The term “gaudiness” implies an extravagance that borders on tastelessness—an overly showy or decorative style without substance.
“Inane phraseology,” on the other hand, suggests a kind of language that is not only empty but also foolish. This critique targets the verbose and hollow language that does not contribute to the overall meaning or impact of the poem.
Instead of enhancing the reader’s understanding, it often obscures the poet’s intent and distances the reader from the poem’s emotional core.
Wordsworth found both these trends—the excessive ornamentation and the empty language—to be a disservice to poetry as an art form. He saw them as barriers that prevent poetry from fulfilling its true purpose: to move its readers on a profound emotional level.
Therefore, he advocated for a language closer to everyday speech and a poetic focus grounded in the everyday human experience. In doing so, Wordsworth sought to reclaim poetry’s authenticity and emotional power.

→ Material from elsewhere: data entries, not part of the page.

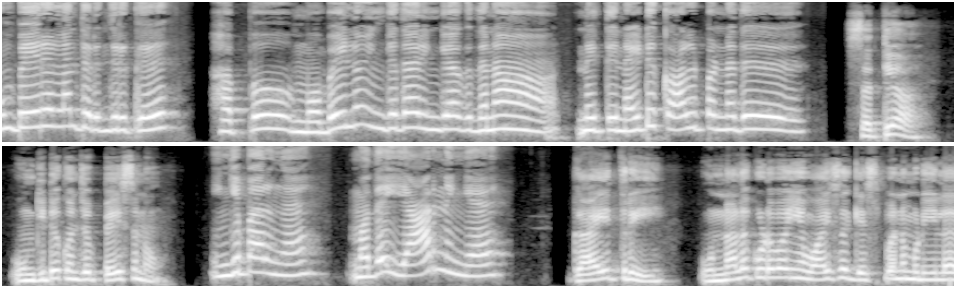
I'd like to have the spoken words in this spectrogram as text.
உன் பேரெல்லாம் தெரிஞ்சிருக்கு? அப்போ மொபைலும் இங்க தான் ரிங் ஆகுதுன்னா நேத்து நைட்டு கால் பண்ணது சத்யா உன்கிட்ட கொஞ்சம் பேசணும். இங்க பாருங்க. முத யார் நீங்க? காயத்ரி உன்னால கூடவா என் வாய்ஸை கெஸ் பண்ண முடியல?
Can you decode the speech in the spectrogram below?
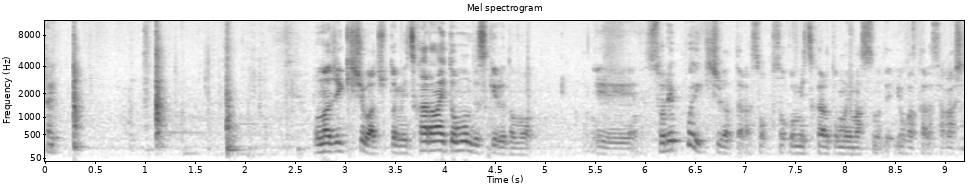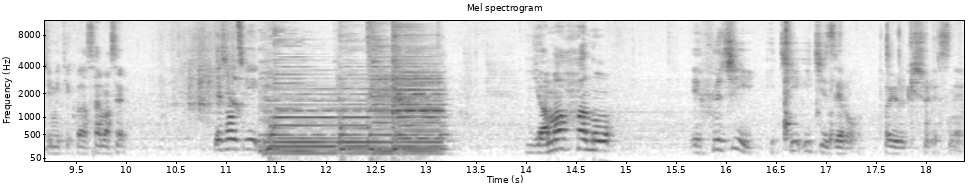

When William Wordsworth referred to “the gaudiness and inane phraseology of many modern writers” in Preface to Lyrical Ballads, he was criticizing the elaborate, excessively ornate, and artificial language that characterized much of the poetry of his time.
Many poets employed complex, florid language with classical references and grandiose metaphors. To Wordsworth, this grandiloquence seemed more concerned with showcasing the poet’s linguistic skill and erudition than effectively conveying genuine emotions or insights.
The Principles of Wordsworth’s Poetry
The principles of William Wordsworth’s poetry represent a significant departure from the prevailing poetic norms of his time. Grounded in Romanticism, his approach to poetry was centered around simplicity, accessibility, and authenticity.
Wordsworth’s poetry embodied the belief that true poetic language should resemble the real language spoken by common people. His choice of ordinary subjects for his poems, such as rural life and nature, and his straightforward, unadorned language were deliberate strategies to move away from the artificial, lofty diction characteristic of the neoclassical poetry that preceded his era.
This desire for simplicity and authenticity also extended to his themes and motifs. Wordsworth often highlighted the beauty of the natural world, imbuing ordinary scenes and experiences with profound emotional depth.
He believed the ‘common’ and ‘everyday’ could be a source of deep poetic inspiration, marking a shift from the grand narratives and elevated subjects of earlier traditions.
Wordsworth’s poetry is also characterized by its expressive power. He famously described poetry as “the spontaneous overflow of powerful feelings.” It underscores his belief that genuine emotion is the essence of poetry.
This focus on emotional sincerity further sets Wordsworth’s work apart, reinforcing his commitment to portraying the authentic human experience in its rawest form.
Emotional authenticity forms the heart and soul of William Wordsworth’s poetry. This tenet, fundamental to Wordsworth’s work, reflects his commitment to expressing genuine human experiences and emotions rather than adhering to stylistic conventions or grand narratives.
For Wordsworth, poetry was about capturing the rawness and depth of feeling, the spontaneous overflow of powerful emotions that define the human experience.
This focus on emotional authenticity led Wordsworth to ground his work in the ordinary and the everyday. He found profound emotional truth in shared experiences, seeing in them a reflection of universal human emotions. His work, in its exploration of joy, sorrow, fear, love, and awe, speaks to the shared emotional fabric of humanity.
Wordsworth’s insistence on emotional authenticity also influenced his language choice. He championed the use of ‘the real language of men’ over-stylized, artificial poetic diction.
This approach was intended to bring poetry closer to its readers, facilitating a more immediate and genuine emotional connection.
In Wordsworth’s view, emotional authenticity in poetry enhances its aesthetic appeal and ability to resonate with readers.
It allows them to see their own experiences and emotions reflected in verse. His poetry’s emotional sincerity bridges the individual and the universal, between personal experience and shared human emotion.